Just yesterday, the musician Hainbach released a short video, barely five minutes long, of a noise-informed, texture-rich ambient performance. The instrumentation on this is simple: cassette playback, which Hainbach controls four channels on, and an effects unit. The piece develops in two primary ways: as the relative levels of those channels are adjusted, and as the various effects are put into effect.
A loop of murky, sodden, melting melody, seemingly on piano, is warped beneath the distressed qualities of the tape on which it was first recorded. Wafts of white noise, much like the flapping of a flag in the wind, surround that piano, while other lines slowly make themselves present, notably an echoing rhythm.
In the expanding realm of live synthesizer performance videos, even the more informed among us sometimes can’t see the ensemble forest for the module trees. Despite the assembly of knobs and cables in this video, uploaded by State Azure, the activity is limited to just two pieces of equipment packed into a tidy little box in the foreground, two little modules designed for the manipulation of sound. The slight twists and adjustments on State Azure’s part align in various ways with interstellar spaciousness, wind chime chill, and dusty static, though by no means are all the correlations self-evident. There’s an understandable disconnect between how something so small can make something so vast, something so compact can make something so internally varied and vibrant. But still, watching those manipulations unfold in no way diminishes the elegance of what transpires sonically. It’s a graceful series of maneuvers that direct the sounds from start to end.

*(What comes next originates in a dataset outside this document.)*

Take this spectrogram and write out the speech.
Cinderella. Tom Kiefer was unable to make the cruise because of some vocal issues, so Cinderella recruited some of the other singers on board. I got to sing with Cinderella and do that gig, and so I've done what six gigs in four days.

Perhaps testing the outer limits of the definition of the word “performance,” this short video from Hainbach has been added to my YouTube playlist of fine live ambient sets. The inclusion can be attributed to its combination of beauty and function. The beauty relates, beyond the elegant visual setting, to a sequence of lulling passages, to layers of momentary drones and shimmery effects, unsettling loops and beatific surface noise, fantastical stereo play and naturalist field recordings. The function comes from the occasional intrusion of Hainbach’s hand, as he raises the prominence of an element, or plays a motif on the device’s keyboard. In a brief accompanying note, Hainbach sets the scene, and attributes some of the sonic source material: “Recorded on the beach the Lighthouse Festival in Porec, in between soundcheck and my performance on the beautiful modular floor there. You can hear birds from Brno, voices from Prague and the sea.”

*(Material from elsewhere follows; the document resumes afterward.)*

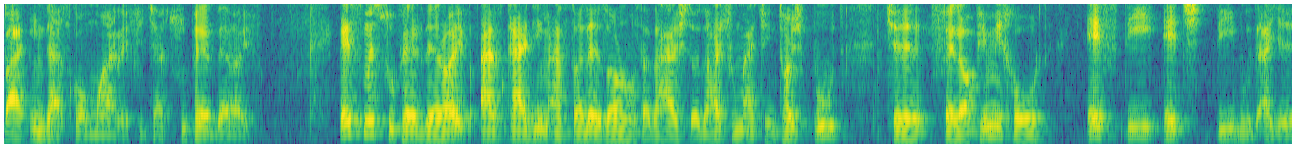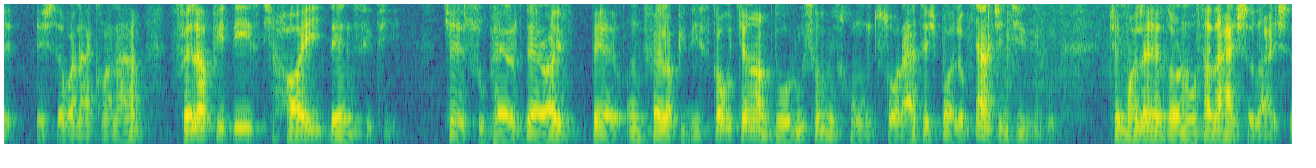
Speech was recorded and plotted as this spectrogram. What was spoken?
و این دستگاه معرفی کرد SuperDrive اسم SuperDrive از قدیم از سال 1988 رو مکینتاش بود که فلاپی می‌خورد. FDHD بود اگه اشتباه نکنم. floppy disk high density که SuperDrive به اون فلاپی دیسکا بود که هم دوروش رو می‌خوند سرعتش بالا بود همچین چیزی بود که مال 1988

This seven-minute performance video by State Azure focuses tight on a few modules in a larger synthesizer rig. There is no mess of spaghetti wires. There is a limited set of blinking lights. There is a single hand adjusting knobs on a single device. The accompanying liner note references some on-screen technical details, some off-screen support equipment, and some minor post-production activity. Otherwise, “Starfall,” as the track is called, is just this: a blissfully thin expanse of near-static time, a live ambient performance in which a seeming hush is nudged into the foreground and left to sway slowly this way and that, to pause for a moment, to let little details linger. It’s the music of a planetarium after hours. The lights are simply from the music equipment, not the stars, and those are more than enough.

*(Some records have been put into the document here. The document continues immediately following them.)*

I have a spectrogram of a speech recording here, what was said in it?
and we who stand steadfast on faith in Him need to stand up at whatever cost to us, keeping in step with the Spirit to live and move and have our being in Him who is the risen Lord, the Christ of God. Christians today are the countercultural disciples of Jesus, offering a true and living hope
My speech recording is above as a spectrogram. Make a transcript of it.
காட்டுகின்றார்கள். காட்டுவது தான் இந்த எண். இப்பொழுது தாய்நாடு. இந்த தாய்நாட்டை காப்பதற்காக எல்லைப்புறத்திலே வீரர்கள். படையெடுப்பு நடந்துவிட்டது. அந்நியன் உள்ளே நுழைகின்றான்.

Kat Estacio is a member of Pantayo, an all-women Filipino ensemble that explores kulintang. Kulintang is a Southeast Asian musical form involving numerous gongs, and it has a cultural presence in the Philippines. Estacio, who is based in Toronto, also performs her own music solo, some of which can be heard in a live performance from this time last year titled I Made a Mess. It’s comprised of three live recordings from the Toronto venue the Music Gallery, which I only had a chance to visit once, well over a decade ago, but I’ve kept track of ever since. The first piece, “Debris Kiss (Movement 1 & 2),” is a splendid thing, insinuating light percussion intonations amid a tonal field of high-pitched drones. The result is ceremonial and contemplative.
• December 13, 2018: This day marks the 22nd anniversary of Disquiet.com.
• Ongoing: The Disquiet Junto series of weekly communal music projects explore constraints as a springboard for creativity and productivity. There is a new project each Thursday afternoon (California time), and it is due the following Monday at 11:59pm: disquiet.com/junto.
• My book on Aphex Twin's landmark 1994 album, Selected Ambient Works Vol. II, published as part of the 33 1/3 series, an imprint of Bloomsbury, is now in its second printing. It can be purchased at amazon.com, among other places.
The Disquiet Junto is an ongoing weekly collaborative music-making space in which restraints are used as a springboard for creativity. Subscribe to the announcement list at tinyletter.com/disquiet-junto. There is an FAQ. ... These are the 5 most recent weekly projects: